Think about how your dog acts when something unexpected happens or a newcomer enters your home. Is he easy- going? Hyper? Anxious? “Every dog is different,” attests Hodgson, but you know your canine counterpart best, which is why you might be able to predict how your pet will respond.
“The best thing to do to prepare a dog for the reality of life with a baby is to bring a baby home now,” Hodgson counsels. “Not the baby, of course, but a doll.” Sure it’ll be made of rubber, but holding it, rocking it, and treating it like it’s the real thing will help acclimate your pup. Expert tip: If you have a friend with an infant, ask to borrow a blanket, and while you’re at it record a tantrum or two. “Get your dog socialized to the sounds and smells of a real baby,” suggests Hodgson.
Now is the time to bone up on your training rituals (think “sit,” “stay,” “lie down”). “My book makes learning with your dog a snap,” promises Hodgson. “Daily 10-minute rituals can have you on the road to good behavior in less than a week.” Use directions like “stay” while you go through the motions of changing a diaper or feeding a bottle with baby’s stand-in.
Follow the nose

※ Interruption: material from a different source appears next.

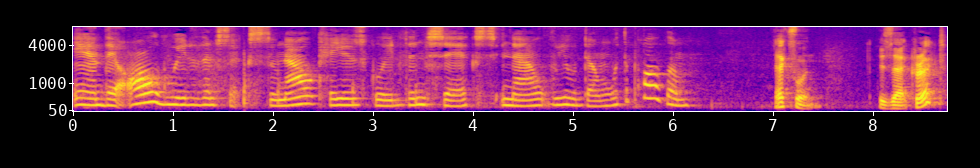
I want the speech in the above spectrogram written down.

Before the first meet-and-greet, bring a hospital blanket or mom’s shirt to whomever is watching your pup, so Fido can sniff around and become familiar with baby’s scent. “Remember dogs don’t use their eyes to see. Sight is a dog’s weakest sense. Dogs see with their noses.” When you bring your newbie home, ask a friend to be there. Even better: Have your BFF play or take a stroll with your pooch before you arrive, so your four-legged family member isn’t too energized when you walk through the door.
Some dogs—especially those who have zero experience with young children—might need special attention. “When you bring your baby home, listen to your dog with your eyes,” instructs Hodgson. “Dogs talk … with their body. Watch your dog’s eyes, ears, tail and posture to know how [he’s] feeling.” Need a cheat sheet? Find one at whendogstalk.com.